[PROBLEM DETAILS]: Each record is to be given again precisely as written.

*** Opening LISTED ENTRIES ***

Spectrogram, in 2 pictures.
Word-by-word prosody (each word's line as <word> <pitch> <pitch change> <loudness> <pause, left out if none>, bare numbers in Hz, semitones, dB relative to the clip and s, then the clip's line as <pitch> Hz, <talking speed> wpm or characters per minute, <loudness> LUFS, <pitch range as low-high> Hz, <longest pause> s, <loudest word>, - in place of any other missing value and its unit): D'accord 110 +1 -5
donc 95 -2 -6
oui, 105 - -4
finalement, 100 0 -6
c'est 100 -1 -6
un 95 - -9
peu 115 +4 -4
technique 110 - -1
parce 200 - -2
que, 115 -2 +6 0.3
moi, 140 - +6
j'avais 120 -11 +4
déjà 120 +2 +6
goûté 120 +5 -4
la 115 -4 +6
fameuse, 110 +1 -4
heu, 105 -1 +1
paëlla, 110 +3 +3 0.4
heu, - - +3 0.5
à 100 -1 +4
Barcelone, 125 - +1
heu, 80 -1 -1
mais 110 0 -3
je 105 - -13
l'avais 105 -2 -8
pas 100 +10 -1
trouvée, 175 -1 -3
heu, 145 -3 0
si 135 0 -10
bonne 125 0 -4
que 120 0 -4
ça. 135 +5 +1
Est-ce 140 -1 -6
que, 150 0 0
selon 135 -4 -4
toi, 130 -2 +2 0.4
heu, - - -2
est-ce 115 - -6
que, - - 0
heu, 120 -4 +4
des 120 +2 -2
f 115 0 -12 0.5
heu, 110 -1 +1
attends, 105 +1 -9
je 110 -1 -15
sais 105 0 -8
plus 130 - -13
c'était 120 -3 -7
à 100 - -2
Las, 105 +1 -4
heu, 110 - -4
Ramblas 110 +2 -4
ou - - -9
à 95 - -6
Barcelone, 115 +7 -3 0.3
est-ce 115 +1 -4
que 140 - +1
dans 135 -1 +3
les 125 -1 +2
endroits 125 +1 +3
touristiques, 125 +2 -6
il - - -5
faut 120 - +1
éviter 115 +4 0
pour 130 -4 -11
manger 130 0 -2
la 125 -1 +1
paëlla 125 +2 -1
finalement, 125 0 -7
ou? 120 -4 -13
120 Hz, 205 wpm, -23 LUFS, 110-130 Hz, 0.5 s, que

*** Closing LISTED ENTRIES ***

[RESULT FOR THIS EXERCISE]:
Spectrogram, in 2 pictures.
Word-by-word prosody (each word's line as <word> <pitch> <pitch change> <loudness> <pause, left out if none>, bare numbers in Hz, semitones, dB relative to the clip and s, then the clip's line as <pitch> Hz, <talking speed> wpm or characters per minute, <loudness> LUFS, <pitch range as low-high> Hz, <longest pause> s, <loudest word>, - in place of any other missing value and its unit): D'accord 110 +1 -5
donc 95 -2 -6
oui, 105 - -4
finalement, 100 0 -6
c'est 100 -1 -6
un 95 - -9
peu 115 +4 -4
technique 110 - -1
parce 200 - -2
que, 115 -2 +6 0.3
moi, 140 - +6
j'avais 120 -11 +4
déjà 120 +2 +6
goûté 120 +5 -4
la 115 -4 +6
fameuse, 110 +1 -4
heu, 105 -1 +1
paëlla, 110 +3 +3 0.4
heu, - - +3 0.5
à 100 -1 +4
Barcelone, 125 - +1
heu, 80 -1 -1
mais 110 0 -3
je 105 - -13
l'avais 105 -2 -8
pas 100 +10 -1
trouvée, 175 -1 -3
heu, 145 -3 0
si 135 0 -10
bonne 125 0 -4
que 120 0 -4
ça. 135 +5 +1
Est-ce 140 -1 -6
que, 150 0 0
selon 135 -4 -4
toi, 130 -2 +2 0.4
heu, - - -2
est-ce 115 - -6
que, - - 0
heu, 120 -4 +4
des 120 +2 -2
f 115 0 -12 0.5
heu, 110 -1 +1
attends, 105 +1 -9
je 110 -1 -15
sais 105 0 -8
plus 130 - -13
c'était 120 -3 -7
à 100 - -2
Las, 105 +1 -4
heu, 110 - -4
Ramblas 110 +2 -4
ou - - -9
à 95 - -6
Barcelone, 115 +7 -3 0.3
est-ce 115 +1 -4
que 140 - +1
dans 135 -1 +3
les 125 -1 +2
endroits 125 +1 +3
touristiques, 125 +2 -6
il - - -5
faut 120 - +1
éviter 115 +4 0
pour 130 -4 -11
manger 130 0 -2
la 125 -1 +1
paëlla 125 +2 -1
finalement, 125 0 -7
ou? 120 -4 -13
120 Hz, 205 wpm, -23 LUFS, 110-130 Hz, 0.5 s, que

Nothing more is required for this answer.